- PROBLEM STATEMENT:
The data below contains pictures, which are to be skipped; the lines starting at the line with "Here is a spectrogram" and ending at the line with "Transcript of recording, spectrogram below" are to be output exactly, both ends included.

- RECORD EXTRACTS:
----
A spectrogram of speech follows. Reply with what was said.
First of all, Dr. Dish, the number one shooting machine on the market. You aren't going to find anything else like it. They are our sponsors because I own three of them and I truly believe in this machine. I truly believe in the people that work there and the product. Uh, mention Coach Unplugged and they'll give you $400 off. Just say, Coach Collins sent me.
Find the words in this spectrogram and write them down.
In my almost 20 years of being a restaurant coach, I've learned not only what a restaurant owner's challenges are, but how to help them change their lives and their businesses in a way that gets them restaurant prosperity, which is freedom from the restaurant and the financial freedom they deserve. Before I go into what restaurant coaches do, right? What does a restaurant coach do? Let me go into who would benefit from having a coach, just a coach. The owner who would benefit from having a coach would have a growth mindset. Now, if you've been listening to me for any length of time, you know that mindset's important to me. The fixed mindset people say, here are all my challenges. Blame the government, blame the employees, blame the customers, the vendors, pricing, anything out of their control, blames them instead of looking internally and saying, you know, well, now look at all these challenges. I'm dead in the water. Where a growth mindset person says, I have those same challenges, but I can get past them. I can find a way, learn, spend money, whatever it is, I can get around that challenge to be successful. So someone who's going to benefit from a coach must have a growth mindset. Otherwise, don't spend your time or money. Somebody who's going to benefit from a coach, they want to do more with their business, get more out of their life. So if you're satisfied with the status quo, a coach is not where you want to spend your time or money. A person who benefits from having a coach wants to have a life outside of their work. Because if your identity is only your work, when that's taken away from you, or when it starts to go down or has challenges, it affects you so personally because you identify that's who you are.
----
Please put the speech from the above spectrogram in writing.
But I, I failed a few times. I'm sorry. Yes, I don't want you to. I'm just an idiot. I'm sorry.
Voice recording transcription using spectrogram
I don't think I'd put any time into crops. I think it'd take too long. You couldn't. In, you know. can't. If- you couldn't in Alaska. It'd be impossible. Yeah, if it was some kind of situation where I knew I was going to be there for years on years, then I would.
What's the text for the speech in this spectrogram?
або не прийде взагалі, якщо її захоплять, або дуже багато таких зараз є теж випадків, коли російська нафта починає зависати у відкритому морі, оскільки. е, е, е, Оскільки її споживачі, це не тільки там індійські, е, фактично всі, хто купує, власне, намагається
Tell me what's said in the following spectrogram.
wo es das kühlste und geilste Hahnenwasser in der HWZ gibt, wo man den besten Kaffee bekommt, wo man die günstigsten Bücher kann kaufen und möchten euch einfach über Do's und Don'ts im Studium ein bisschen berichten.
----
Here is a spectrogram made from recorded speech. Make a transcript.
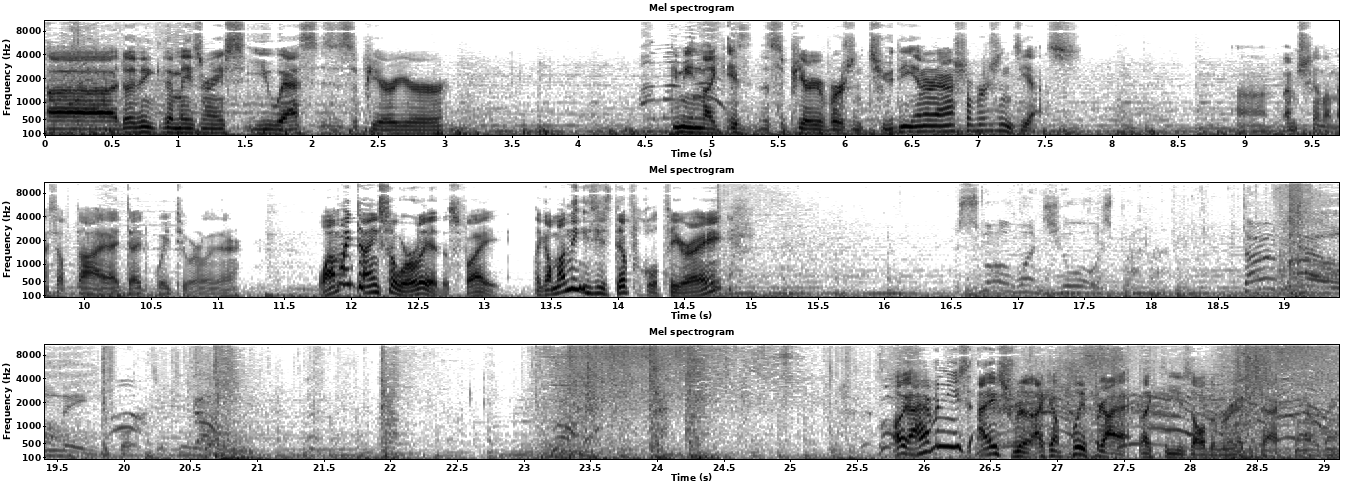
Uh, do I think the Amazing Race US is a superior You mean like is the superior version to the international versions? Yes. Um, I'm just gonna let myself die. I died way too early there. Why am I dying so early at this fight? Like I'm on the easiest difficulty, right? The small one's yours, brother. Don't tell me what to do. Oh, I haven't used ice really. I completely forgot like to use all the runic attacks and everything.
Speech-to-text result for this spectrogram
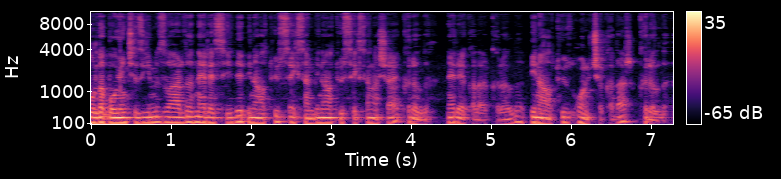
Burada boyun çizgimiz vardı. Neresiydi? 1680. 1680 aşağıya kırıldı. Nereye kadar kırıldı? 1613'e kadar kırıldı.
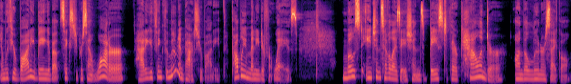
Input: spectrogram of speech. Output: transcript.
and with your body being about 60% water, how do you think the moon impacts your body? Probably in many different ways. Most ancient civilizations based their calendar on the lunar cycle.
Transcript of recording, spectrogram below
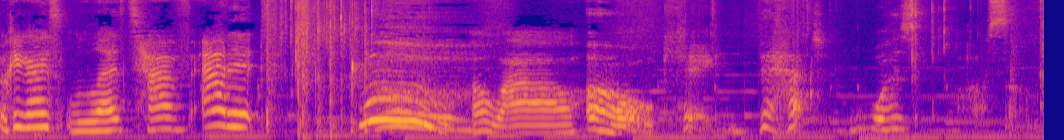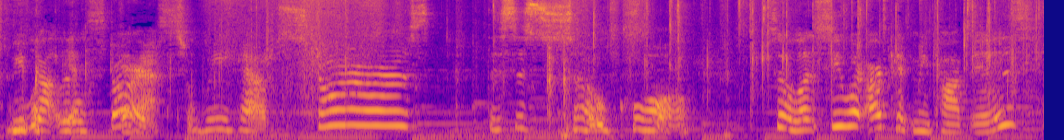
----
- RESULT:
Here is a spectrogram made from recorded speech. Make a transcript.
Uh, do I think the Amazing Race US is a superior You mean like is the superior version to the international versions? Yes. Um, I'm just gonna let myself die. I died way too early there. Why am I dying so early at this fight? Like I'm on the easiest difficulty, right? The small one's yours, brother. Don't tell me what to do. Oh, I haven't used ice really. I completely forgot like to use all the runic attacks and everything.
Speech-to-text result for this spectrogram
Burada boyun çizgimiz vardı. Neresiydi? 1680. 1680 aşağıya kırıldı. Nereye kadar kırıldı? 1613'e kadar kırıldı.
Input: spectrogram of speech. Output: transcript.
and with your body being about 60% water, how do you think the moon impacts your body? Probably in many different ways. Most ancient civilizations based their calendar on the lunar cycle.
Transcript of recording, spectrogram below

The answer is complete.